By Tetsushi Kajimoto
TOKYO (Reuters) – Japanese manufacturers’ morale improved in May for the first time in seven months, a Reuters poll showed, as recession worries eased, although companies were concerned about the impact of a planned tax hike on the economy.
The monthly poll, which tracks the Bank of Japan’s (BOJ) closely-watched tankan quarterly survey, found manufacturers’ mood expected to rise further over the coming three months.
The Reuters Tankan results came after data showed Japan’s growth surprisingly accelerated in January-March, driven by net contributions from exports, although declines in consumer and business spending underscored a fragile recovery.
Highlighting uncertainties, nearly two-thirds of companies saw growth remaining flat in the second quarter, nearly two-fifth saw it slowing and just 17 percent saw it accelerating, the Reuters monthly poll showed.
The mixed batch of data could keep alive speculation that Prime Minister Shinzo Abe may postpone a twice-delayed sales tax hike with 82 percent of firms in a Reuters poll seeing the world’s third largest economy as not fully prepared for the higher levy.
In the poll of 477 large- and mid-sized companies, many manufacturers voiced worry about the Sino-U.S. trade war, which has disrupted supply chains and hit Japan’s export-led economy.
“China’s market is on track for a recovery after slumping in the latter half of last year,” an electric machinery maker wrote in the survey.
“Uncertainty exists over the outlook on global economy, but I don’t think demand will fall sharply,” a transport equipment maker’s manager wrote.
Around 230 firms in the poll responded on condition of anonymity.
The sentiment index for manufacturers stood at 12 in May, up four points from the previous month, led by oil refiners, food processing firms, autos and precision machinery, according to the poll conducted May 8-17.
The index is expected to rise further to 15 in August.

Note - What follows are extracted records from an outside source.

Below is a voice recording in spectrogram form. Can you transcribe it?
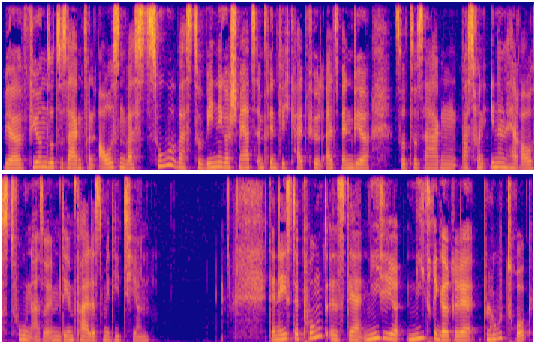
wir führen sozusagen von außen was zu, was zu weniger Schmerzempfindlichkeit führt, als wenn wir sozusagen was von innen heraus tun, also in dem Fall das Meditieren. Der nächste Punkt ist der niedrigere Blutdruck.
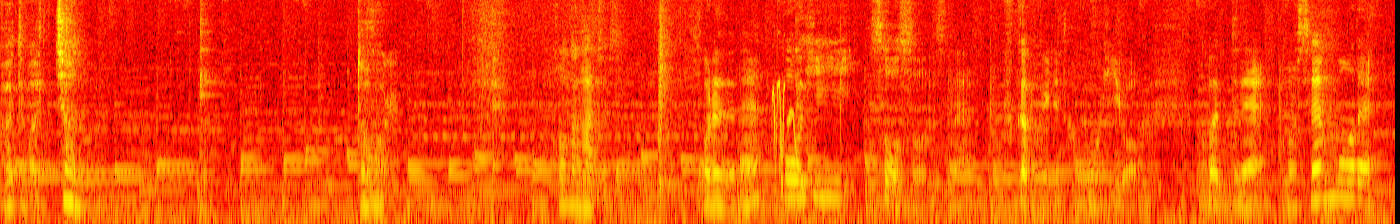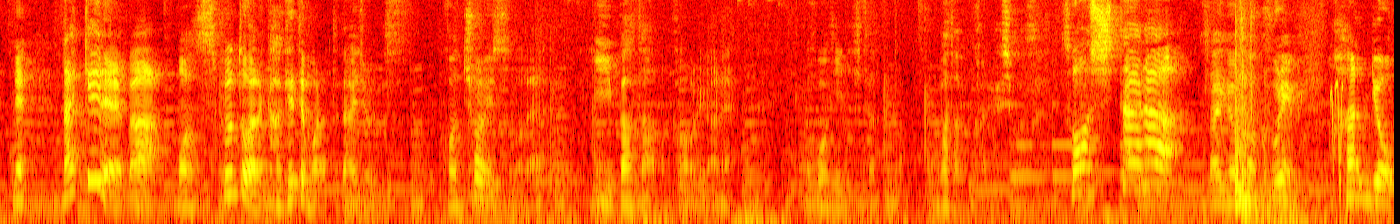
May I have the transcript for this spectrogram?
うやって割っちゃうの。これどうこれ、ね、こんな感じです。これでねコーヒーソースをですね深く入れたコーヒーをこうやってねこの専門でねなければもうスプーンとかでかけてもらって大丈夫です。このチョイスのねいいバターの香りがね。コーヒーに浸ったバターの香りがします。そしたら先ほどのクリーム半量流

The service-sector index grew to 27 in May from 24 in the previous month, led by information/communications, transport/utility and other service firms.
The index is expected to slip to 26 in August.

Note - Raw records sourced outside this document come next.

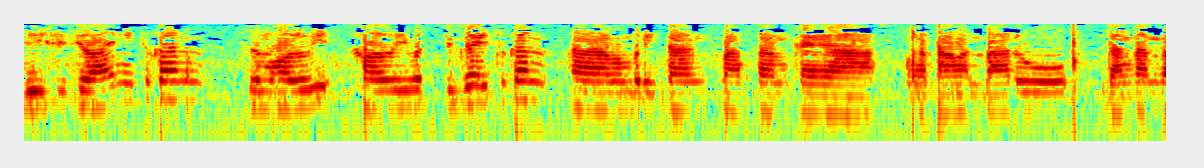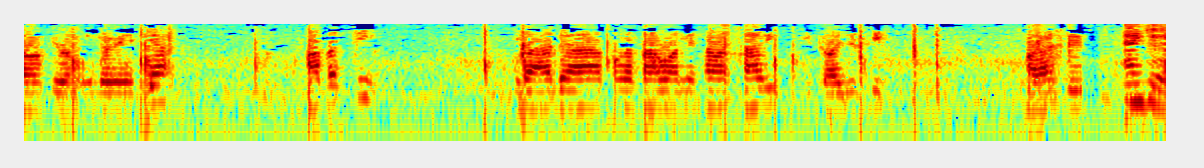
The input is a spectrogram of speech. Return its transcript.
Di sisi lain itu kan film Hollywood, Hollywood juga itu kan uh, memberikan semacam kayak pengetahuan baru. Sedangkan kalau film Indonesia, apa sih? Nggak ada pengetahuannya sama sekali, gitu aja sih. Terima kasih. Oke.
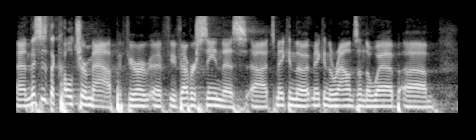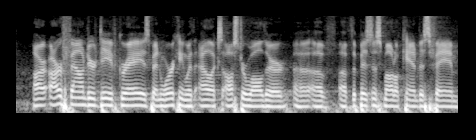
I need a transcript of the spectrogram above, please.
And this is the culture map. If, you're, if you've ever seen this, uh, it's making the, making the rounds on the web. Um, Our, our founder, Dave Gray, has been working with Alex Osterwalder uh, of, of the business model Canvas fame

The BOJ’s tankan in April showed the business mood hit a two-year low in the March quarter, highlighting worries that global trade tensions and weakening world demand were taking a toll on confidence in the export-reliant economy.
The Reuters Tankan indexes are calculated by subtracting the percentage of pessimistic respondents from optimistic ones. A positive figure means optimists outnumber pessimists.
(Reporting by Tetsushi Kajimoto; Editing by Sam Holmes)